                      Originally posted by PNWjumper View Post
                      I'm with ladyj, as usual. And maybe that's because I'm also more of a gambler than most, but short story is horse that you really enjoy riding who does what you want him to do. Cheap price and you have the money, which means that if you need to do hock injections or some regular maintenance you can afford it.

                      I think you can ask for a long term lease if you want, but I think you need to purchase a "deal" horse the moment it's offered to you. Can't count the number of times I've seen someone lease a "deal" horse to really feel out the issue and when they have it going better due to different or increased maintenance.....surprise! Suddenly the owner wants more money for it.

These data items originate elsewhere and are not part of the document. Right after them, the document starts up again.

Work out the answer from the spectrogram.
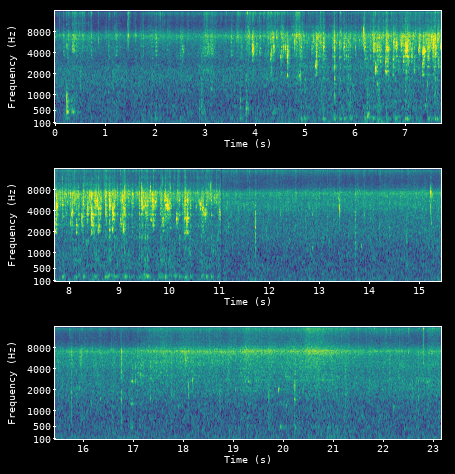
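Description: Rain falling, with a dense patter of drops for about the first ten seconds, then settling into a steady, even hiss.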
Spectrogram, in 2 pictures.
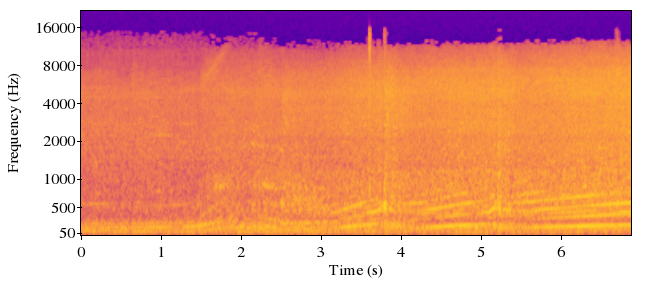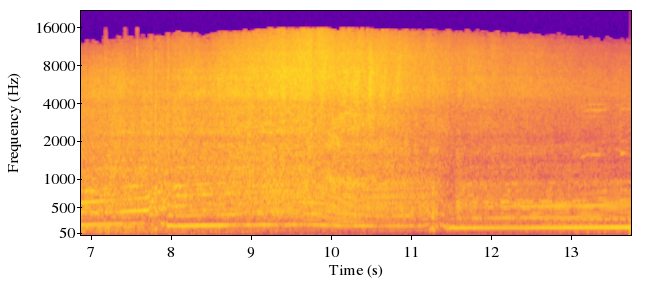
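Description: Drag race cars launch at full throttle and shift up through the gears.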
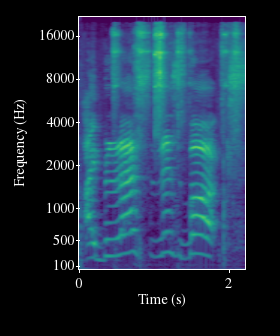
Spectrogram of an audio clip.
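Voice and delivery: slow, loud blessing; solemn blessing. Pretend. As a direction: bless it slowly like a ritual.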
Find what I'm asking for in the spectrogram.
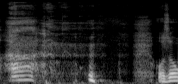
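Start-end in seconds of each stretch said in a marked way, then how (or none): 0.1-0.4 shocked huh. Retold or imitated. Supplier shocked by reorder.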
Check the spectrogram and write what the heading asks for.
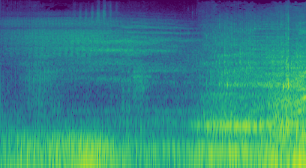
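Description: Film trailer sound design: a low rumble with faint high sustained tones above it. It dips in the middle, then swells louder from about two and a half seconds in.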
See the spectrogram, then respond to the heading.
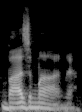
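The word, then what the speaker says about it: בִּזְמַן: Put the word together, you get Bazeman, Mitsuyan, a word you'll recognize from certain Hebrew blessings, Bazman.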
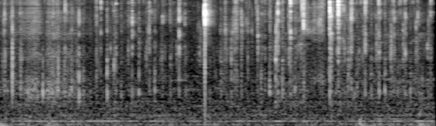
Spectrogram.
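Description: Close-miked chewing of crispy fried chicken: irregular small crunching clicks, with one sharper crunch about two seconds in.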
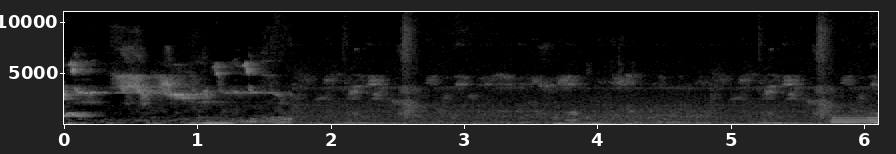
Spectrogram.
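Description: Faint birds chirping, with a cluster of quick high chirps in the first second or so and then scattered chirps. Music comes in just before the end.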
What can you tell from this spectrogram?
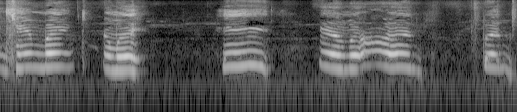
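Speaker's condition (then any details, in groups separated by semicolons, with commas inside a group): Cerebral palsy; speech affected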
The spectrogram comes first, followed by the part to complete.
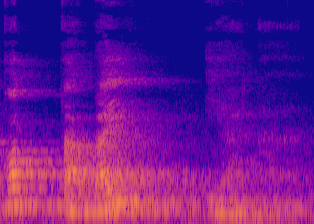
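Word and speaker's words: قد تبين: Qabayandu qod tabayyana. Cuma dibacanya qod tabayana dalnya itu langsung melebur ke ta.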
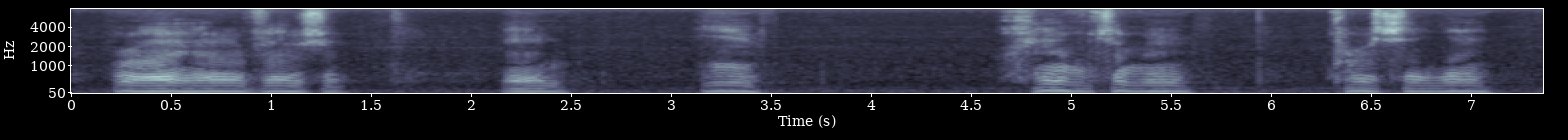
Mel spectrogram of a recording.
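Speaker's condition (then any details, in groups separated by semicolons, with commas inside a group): Lou Gehrig's disease; onset index finger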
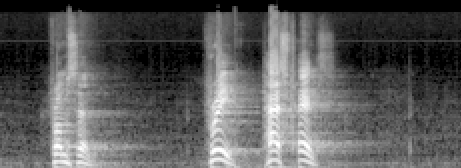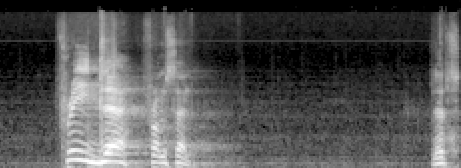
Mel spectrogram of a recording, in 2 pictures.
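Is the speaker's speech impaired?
No.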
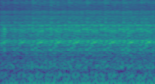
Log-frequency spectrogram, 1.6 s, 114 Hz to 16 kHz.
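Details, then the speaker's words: Ford 6.4 Powerstroke diesel truck at steady idle, heard at the open oil filler: a rhythmic puffing chuff pulsing evenly with engine speed shows a little crankcase blow-by, found during a stud upgrade rather than the reason for the visit. "So we do know that we have a little bit of blow-by, and this is actually not the reason why this truck came in here."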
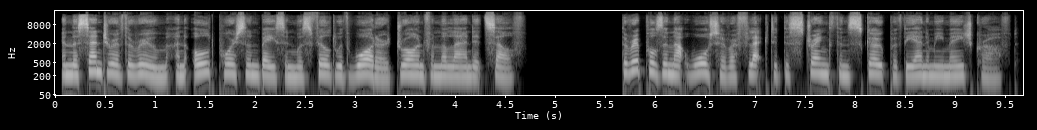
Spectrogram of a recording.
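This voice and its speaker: A woman narrates a fantasy novel as an audiobook. Her voice sits at a medium pitch, and the recording is dry with no room sound. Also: steady tone, fairly quick, warm tone, no echo. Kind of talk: scripted story narration.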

                      I will say when I did a lease of a horse for sale not knowing if I would buy or not in the lease contract we had an agreed upon purchase price for the horse. Nonnegotiable. In my instance I didn’t buy him but he improved significantly when with me and was sold for a lot more than the agreed upon value. For her above reason. My trainer didn’t want me to put in the work and money and then have owner want me to buy at new price when I got him there.